I had the privilege of watching Dr. Cesar Parra this past weekend up close. The intangibles which make for brilliance in an individual: clarity, fairness, sheer capability, physical and mental intelligence, which transcend the words and troubles of the time. Great changes were made in a short period of time and yet, how to push through physical mediocrity was the question at hand for me (especially for all of us that might like to be Parra but simply are not). It is not infrequent that I see a "bad" or "tough" guy create, in his hands, a mentally, physically and emotionally superior, well adjusted and happy animal relative to the "softie." And words like "classical" and "modern" and "natural" all come out of people's mouths, but photography of the horses often tells a different tale from the one the individual using the words thinks he is creating. Often (or perhaps always) what we think we are seeing or creating is different from what is actually being seen or created.

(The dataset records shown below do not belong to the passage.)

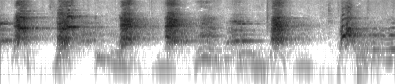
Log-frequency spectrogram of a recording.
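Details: Miniature dachshund at play, giving a run of sharp, bright barks, about six in four seconds, each a short harmonic burst with brief pauses between, and a lower whine-like tone trailing under the later barks.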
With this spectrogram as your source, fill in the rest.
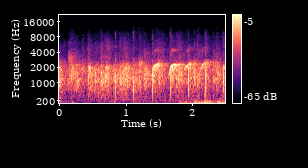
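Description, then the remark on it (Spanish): An audience applauds in a steady, dense patter of many hands clapping, holding a fairly even loudness throughout with a few sharper claps standing out. “Así que voy a pedir un aplauso para los mejores”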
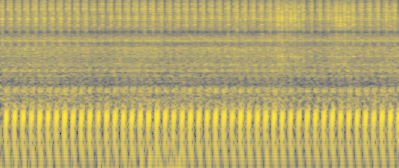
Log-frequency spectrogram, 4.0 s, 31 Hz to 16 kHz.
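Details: Kohler K181 engine after setting main fuel mixture screw at midpoint between slowdowns: even regular exhaust thumps, steady beat, no misses or hunting; carburetor mixture set correctly, runs smoothly.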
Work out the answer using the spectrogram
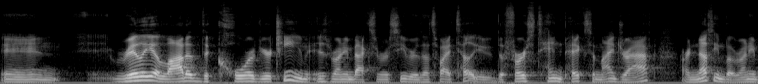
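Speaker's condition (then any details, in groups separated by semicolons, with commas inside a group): No condition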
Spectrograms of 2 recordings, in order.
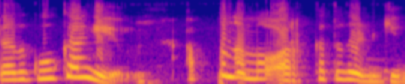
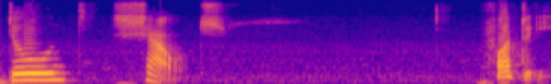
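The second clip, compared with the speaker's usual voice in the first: each sentence said very slowly for students to repeat; slow drill reading; 3 dB quieter, much slower than usual. Shown as a demonstration. Teacher reading English sentences slowly for students to repeat. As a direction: read it out syllable by syllable, like a dictation.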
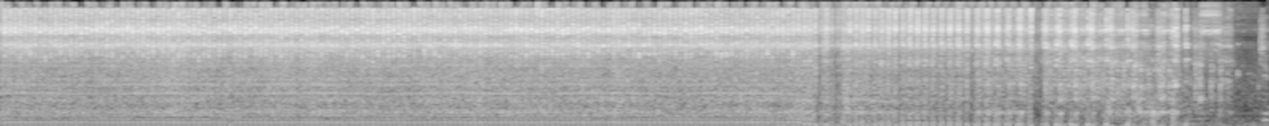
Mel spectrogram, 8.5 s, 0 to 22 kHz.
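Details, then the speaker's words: Ariens 8 HP Tecumseh single-cylinder with new HIPA carburetor, first start-up at half throttle: steady thrumming beat that stumbles and surges near the end, sounds slightly lean; high-speed mixture screw to be adjusted gradually. "it sounds like it's running a little lean"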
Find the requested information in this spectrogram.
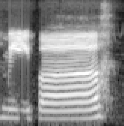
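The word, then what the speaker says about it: Mipha: my but i'm like no game says meepa oh there is somebody who pronounces my phone they're the same person that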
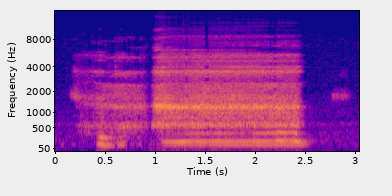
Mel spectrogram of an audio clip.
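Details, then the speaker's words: Imitated stridor, made by voluntarily closing the glottis and inhaling forcefully: a high-pitched, harsh tone, as produced when airflow passes through a narrowed airway in upper airway obstruction. "se produce un sonido conocido como estridor es un tono agudo y rudo lamentablemente de este no pude encontrar el sonido se le puede imitar cerrando voluntariamente la glotis e inspirando enérgicamente"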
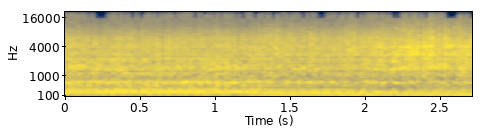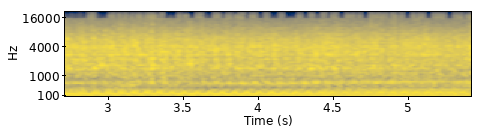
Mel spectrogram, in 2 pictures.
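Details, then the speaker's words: 1977 Pontiac Grand Safari wagon, 301 V8, first run after about 30 years parked: steady, even idle while shifting through reverse, neutral and drive. Revs sag briefly on engagement, then settle with no clunk or slip; the transmission engages and shifts normally. "Let's run Let's see if we got gears. All right, let's try reverse. Yes. Okay, neutral. Drive."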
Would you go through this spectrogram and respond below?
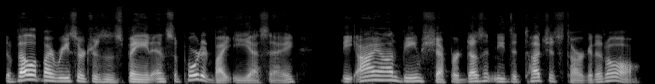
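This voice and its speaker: A man's voice: mid-range voice, big pitch swings, normal speed, no room sound, clean studio sound. A man hosting a podcast, reading scripted science commentary with emphatic, dramatic phrasing and informal asides. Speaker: podcast host.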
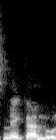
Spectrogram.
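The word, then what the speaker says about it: Megaloh: right yeah megalo in in german it's megalo like megalomaniac so it's something like that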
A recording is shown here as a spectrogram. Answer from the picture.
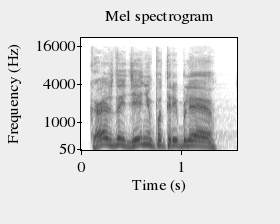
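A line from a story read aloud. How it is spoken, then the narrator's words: Grumpy snap. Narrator (Russian): сварливо огрызнулся я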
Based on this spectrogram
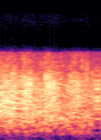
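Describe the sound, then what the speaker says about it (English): Prerecorded applause played over a live online broadcast of a national trials round, a steady wash of clapping filling the whole moment without talk. "I had to play the applause."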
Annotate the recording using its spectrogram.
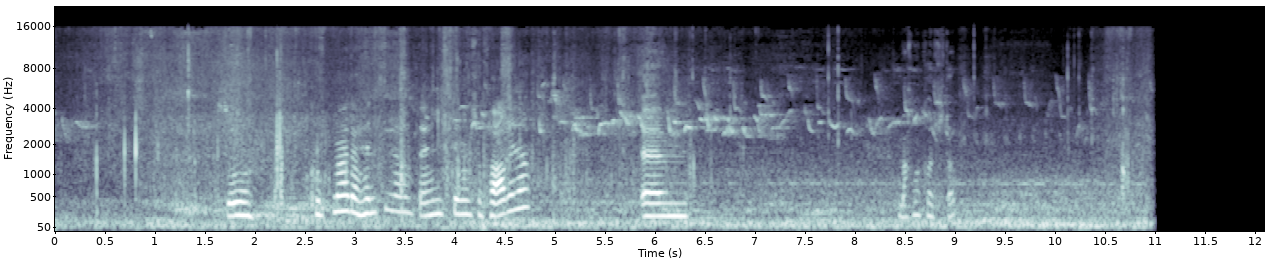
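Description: Wind rustles through grass and leafy bushes outdoors.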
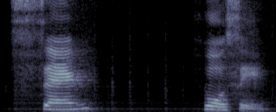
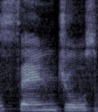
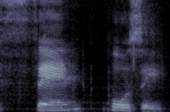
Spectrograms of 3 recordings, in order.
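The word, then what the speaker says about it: San José: इसकी जो प्रोनाउंसिएशन है इसकी स्पेलिंग से एकदम अलग है ना. कोई पहली बार इसको पढ़ेगा तो सेंट जोस पढ़ेगा, बट the correct pronunciation is सेंट होजे. ठीक है. इट्स सेंट होजे.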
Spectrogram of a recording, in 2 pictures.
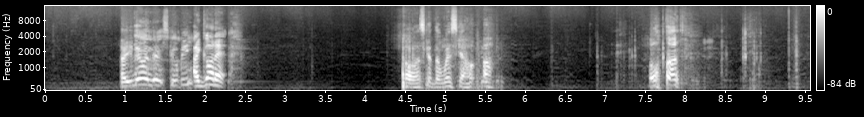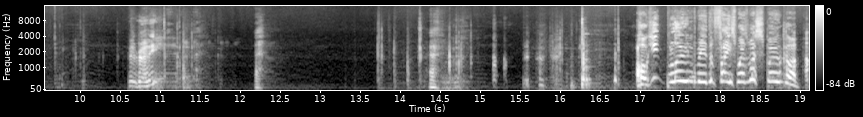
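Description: A second man talks and laughs loudly.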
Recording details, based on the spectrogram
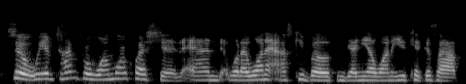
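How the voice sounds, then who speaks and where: A woman's voice: medium pitch, fairly even intonation, quick pace, dry recording, dull audio. A woman moderating a panel discussion, guiding questions and responding appreciatively.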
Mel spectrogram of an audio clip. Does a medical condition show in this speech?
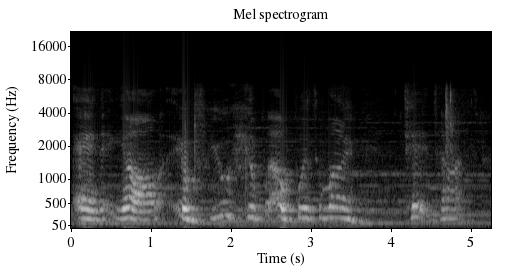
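Yes: cerebral palsy; lifelong.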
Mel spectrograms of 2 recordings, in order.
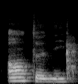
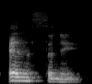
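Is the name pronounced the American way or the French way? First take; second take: French; American. First: The name is pronounced the French way. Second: The name is pronounced the American way. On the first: "in France they say Anthony. They say" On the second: "but in America it's uh"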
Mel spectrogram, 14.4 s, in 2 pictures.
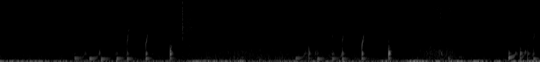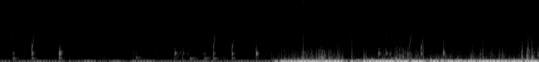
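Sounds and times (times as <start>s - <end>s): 
foamy bubbles from an hourglass popping: 4.0s - 5.3s, 6.8s - 7.7s, 9.0s - 13.3s
low rumble: 10.8s - 14.3s.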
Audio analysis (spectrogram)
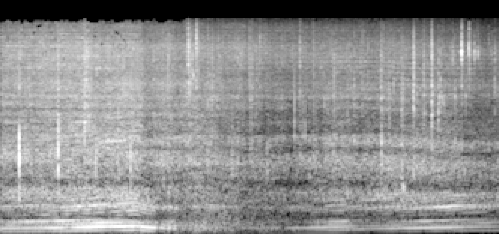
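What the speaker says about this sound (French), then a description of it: "Là, on voit une Lotus Exige sortir." A Lotus Exige pulls away from the Magny-Cours circuit, its engine note rising loud and close for about two seconds, then settling into a steadier hum as it moves off.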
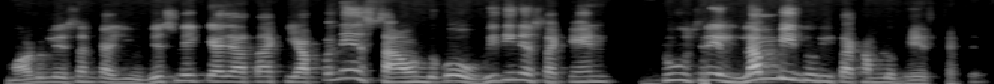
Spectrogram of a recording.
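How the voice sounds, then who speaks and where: A man's voice: high-pitched, lively intonation, normal speed, mellow, slightly rough, poor audio. A man teaching a training class, explaining step by step and asking and answering his own questions, with his speech. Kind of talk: classroom lecture.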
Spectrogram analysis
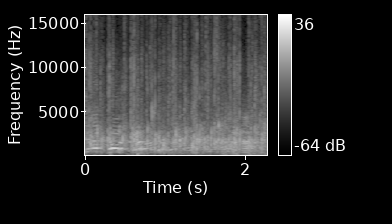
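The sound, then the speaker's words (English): Clapping from a small group of people, rough and uneven, with voices talking over and between the claps throughout. “Why are you clapping at that?”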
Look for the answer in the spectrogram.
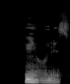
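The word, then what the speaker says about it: Quiñones: Is that how you would say it? Quinones? – Quinones. Yes. That's, Quinones. – That's how it's said.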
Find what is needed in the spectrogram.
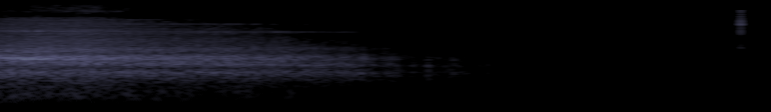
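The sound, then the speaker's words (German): A quiet, long breath out through the mouth during a guided breathing exercise while smelling herbs, a soft rush that fades away over about two seconds, alone. “Beim Einatmen durch die Nase tief einatmen und durch den Mund ausatmen.”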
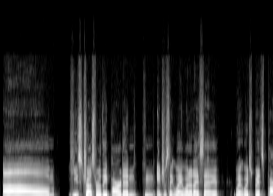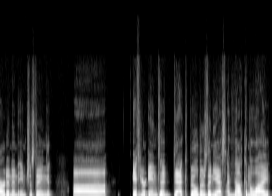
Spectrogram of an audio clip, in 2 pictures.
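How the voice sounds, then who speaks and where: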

For a great discussion on dressage and neck mechanics, and on why being behind the vertical (BTV - an absolute, or like all words, something that comes in shades of gray?) is considered to be so detrimental, see www.sustainabledressage.net.
One thing I would like to clarify. "Spoiled" horses is not a deficiency of the horse, but instead, the human handler or rider. It is the human, and not the horse, that is "spoiled" ie will choose to evade a problem instead of solve it, thus creating or amplifying dangerous behavior in both species. "Softies" (and these can be very troubled individuals indeed although, like all words, it also includes massively wonderful and effective and brilliant individuals) often create "spoiled" horses. Spoiled horses are often both hugely dangerous and physically miserable, fat and inactive.
There is nothing like the pain of inactivity, especially when amplified as a function of time. It is absolutely unnatural and detrimental to all mind and body facets to be inactive, and/or micromanaged in motion, unless you are literally stopped from doing so by injury limitations. We need true fitness.
If we are riders we are talking about fitness from true work, ie the work performed after we have shown one another (horse meet human, human meet horse) that there is nothing we cannot do together in our own way. And from our ability to retain or create natural collection.
If we are talking about owners, we are talking about the fitness that comes for "free" if we access the potential of native design (allowing for species appropriate behaviors as a function of habitat, for example.)
What is the trinity to excellence? Mental IQ, physical IQ, and intellectual IQ. In this country, due to our white collar occupations and virtual worlds, our physical IQ barely registers in the single digits. How do we really produce, and not just flirt with production, because there are expectations and stretch and change involved in actual production, some of which is awkward and painful?
I guess for me, what is easiest perhaps for all of us to gain in natural collection (or excellence in body biomechanics which is another phrase for an excellent ride or a healthy horse), whether at liberty, in hand or under saddle, is knowledge simply about freeing the root of the neck and shoulders. The rest of the body, its gaits and tempos, essentially comes for free from that organizational point. Engaged back belly and hip and freely supple neck/poll are part of that freebie. It is here that most of us have the best chance of releasing and following the horse without being behind or in front of him. With him but maximally influencial and safe.
One of our current (as a society) greatest limitations in freely accessing the root of the neck is our fear of a freely moving forward (although certainly there are plenty of horses with the opposite "problem'). You cannot have one without the other.
And one thing is beyond certain. Many dressage riders, and riders of all stripes, at all levels, would benefit from taking a picture of their horse before the ride. So much of the horse keeping and hoof work currently popular makes athleticism harder for these animals. And it shows. Why are you working so hard against yourself?
How do you create excellence in yours?
Hey, and real quick. Karen Rohlf is releasing 3 free videos, the first of which is why, and why not, students get stuck and how we might communicate effectively with the horse. It is absolutely worth viewing regardless of whether or not you even have a horse, let alone practice any one particular discipline. Check out her Sept 13th Facebook post on Dressage Naturally to sign up!